Wednesday, May 11, 2016

Local Compost

Local composting sites are great, whether they are municipal or commercial. For eighteen bucks you can buy a cubic yard (3 feet by 3 feet by 3 feet deep), but you'll need some practical transportation. In my case, I fill three old recycling containers (16 x 24 x 16 inches) and throw them into the ol' van at the high cost of shoveling, my back and nine bucks.

The low cost is the primary benefit, but there is also the virtue of steaming compost over bagged, soggy stuff that is shipped hundreds of miles or more. Local composting also encourages municipalities to pick up leaves and grass clippings and provides a location for people and landscapers to drop off small tree trimmings, drop, and brush. And late to the game but ever increasing, is a supply of compostable food scraps supplied by food purveyors and municipalities.

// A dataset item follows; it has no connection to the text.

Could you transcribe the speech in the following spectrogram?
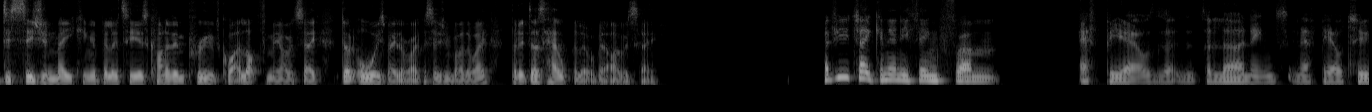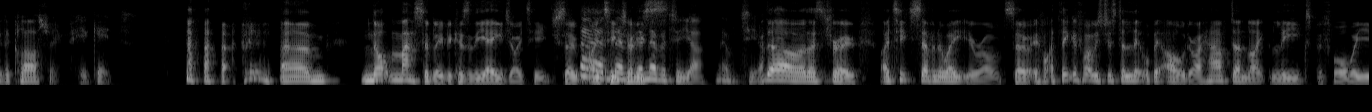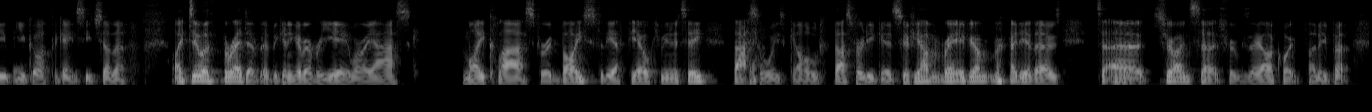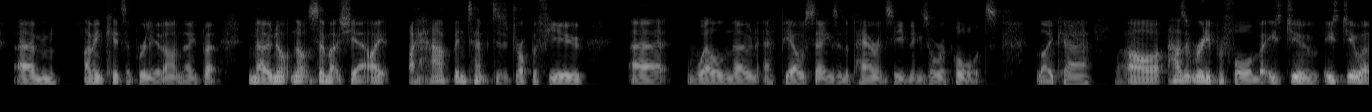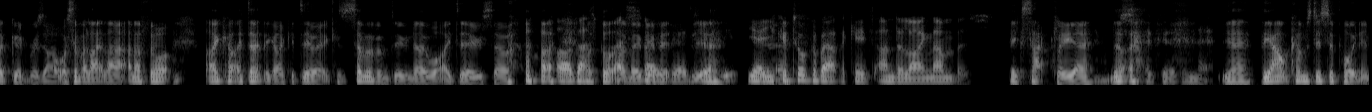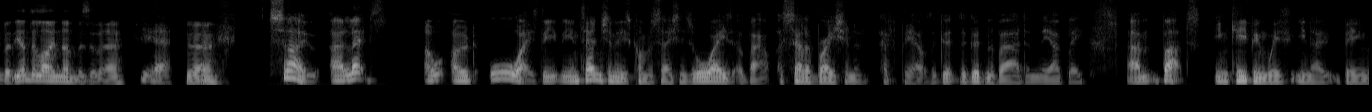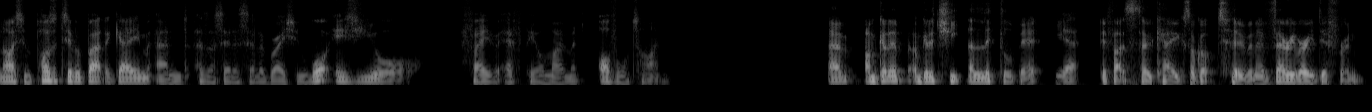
decision making ability has kind of improved quite a lot for me i would say don't always make the right decision by the way but it does help a little bit i would say have you taken anything from fpl the, the learnings in fpl to the classroom for your kids um not massively because of the age I teach. So I teach never, only never too young. Never too young. No, that's true. I teach seven or eight year olds. So if I think if I was just a little bit older, I have done like leagues before where you you go up against each other. I do a thread at the beginning of every year where I ask my class for advice for the FPL community. That's yeah. always gold. That's really good. So if you haven't read if you haven't read any of those, to uh, try and search for them because they are quite funny. But um, I mean, kids are brilliant, aren't they? But no, not not so much yet. I I have been tempted to drop a few uh, well-known FPL sayings in the parents' evenings or reports, like uh, wow. "Oh, hasn't really performed, but he's due he's due a good result" or something like that. And I thought I I don't think I could do it because some of them do know what I do. So oh, I thought that maybe so a bit good. yeah yeah. You yeah. could talk about the kids' underlying numbers. Exactly. Yeah. so good, isn't it? Yeah. The outcome's disappointing, but the underlying numbers are there. Yeah. Yeah. So uh, let's I, I, would always the, the intention of these conversations is always about a celebration of FPL, the good, the good and the bad and the ugly. Um, but in keeping with you know being nice and positive about the game, and as I said, a celebration. What is your favorite FPL moment of all time? Um, I'm gonna I'm gonna cheat a little bit, yeah, if that's okay, because I've got two and they're very very different.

My criticism of local compost is that it is often too woody, given how much of it is made from shredded or chipped local brush and tree trimmings. Another complaint I have about compost brought in, meaning not made by ourselves, is that I consider it inactive. When I compost at home, the pile is teaming with visible and invisible organisms. This activity is what provides the compost its boost when given to the garden. Bagged compost is often a cold, soggy mess that needs to be re-inhabited by organisms already present in your garden. The local pile, steaming and faintly scented of ammonia, doesn't have the larger organisms of my home pile. It is, in other words, a less complex ecosystem.

So, every compost has its virtues and those virtues are context sensitive. If you live in an urban environment, bagged compost may be the way to go. In the sub or ex urbs, local compost can be trucked in by the yard and is the most cost effective especially if you extract the delivery charge (usually around $75). Whether in the city, burbs, or country, you can often find a nursery that makes an artisanal batch, bagged and at a fairly high price.

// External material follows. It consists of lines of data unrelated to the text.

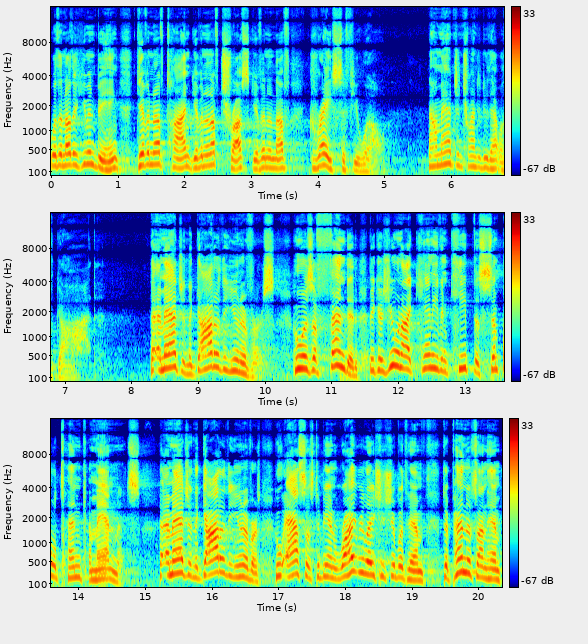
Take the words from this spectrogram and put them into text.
with another human being, given enough time, given enough trust, given enough grace, if you will. Now imagine trying to do that with God. Imagine the God of the universe who is offended because you and I can't even keep the simple Ten Commandments. Imagine the God of the universe who asks us to be in right relationship with Him, dependence on Him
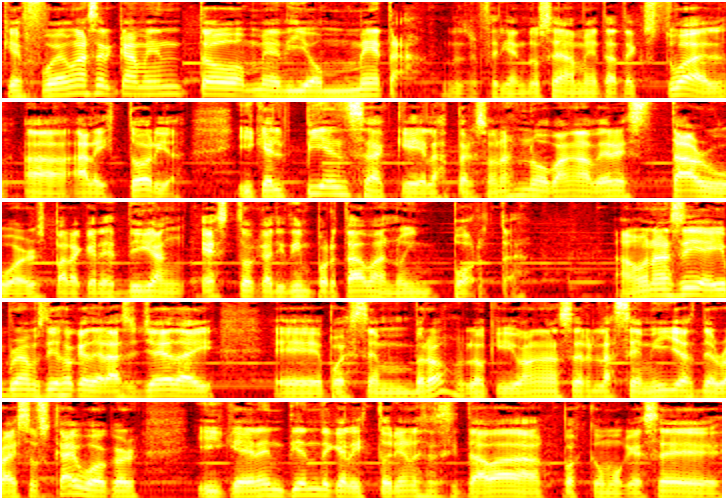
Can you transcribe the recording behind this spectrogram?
que fue un acercamiento medio meta, refiriéndose a meta textual, a, la historia, y que él piensa que las personas no van a ver Star Wars para que les digan esto que a ti te importaba no importa. Aún así, Abrams dijo que The Last Jedi eh, pues sembró lo que iban a ser las semillas de Rise of Skywalker y que él entiende que la historia necesitaba pues como que ese,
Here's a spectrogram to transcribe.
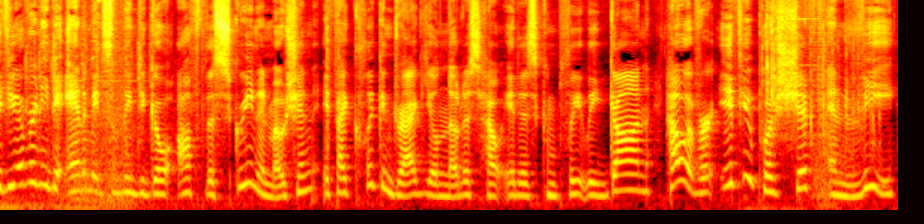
If you ever need to animate something to go off the screen in motion, if I click and drag, you'll notice how it is completely gone. However, if you push Shift and V,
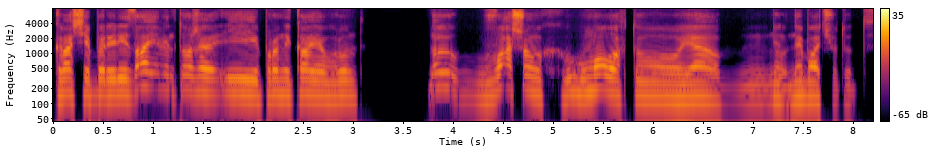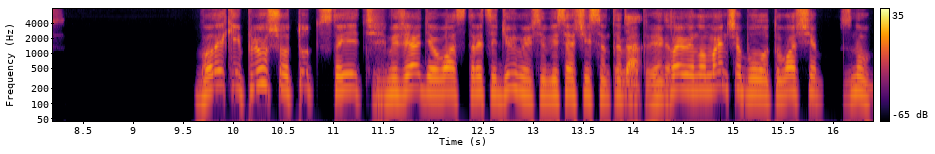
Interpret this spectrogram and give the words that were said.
краще перерізає він теж і проникає в ґрунт. Ну, в ваших умовах, то я ну, не бачу тут. Великий плюс, що тут стоїть міжряддя у вас 30 дюймів 76 см. Да, Якби воно менше було, то у вас ще ну,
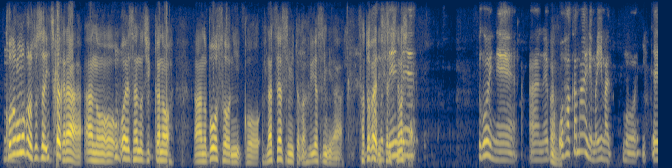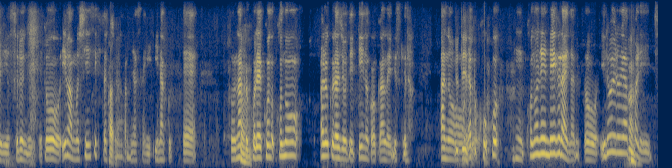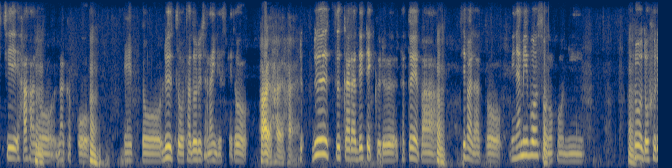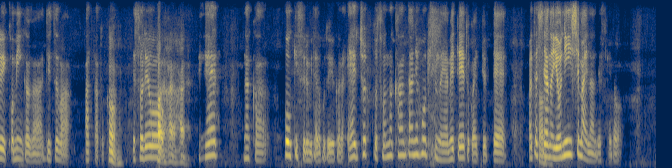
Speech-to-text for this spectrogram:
うん子供の頃、そしたら市川から、あの、うん大江さんの実家の、あの、房総に、こう、夏休みとかうん冬休みは、里帰りしたりしてました？すごいね、あの、やっぱうん。お墓参りも今もう行ったりするんですけど、今もう親戚たちは皆さんいなくって、そうなんかこれ、この、この歩くラジオで言っていいのかわかんないんですけど、あっていいですよ。やっぱここ、うん、この年齢ぐらいになると、いろいろやっぱり父、母のなんかこう、うん。えっと、ルーツをたどるじゃないんですけど、はいはいはい。ルルーツから出てくる、例えば、うん。千葉だと南房総の方に、うんちょうど古い古民家が実はあったとか、うん。でそれを、はいはいはい。えーなんか放棄するみたいなこと言うから、えーちょっとそんな簡単に放棄するのやめてとか言って言って、私、うんあの4人姉妹なんですけど、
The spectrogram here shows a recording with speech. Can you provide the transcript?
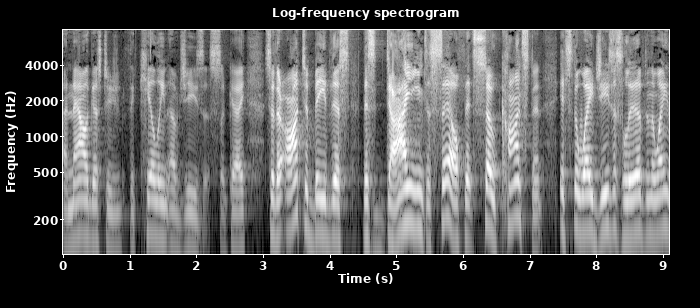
analogous to the killing of Jesus. Okay? So there ought to be this, this dying to self that's so constant. It's the way Jesus lived and the way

All told, the best compost is extremely local, it is your own. Now, I've got to get that new pile started.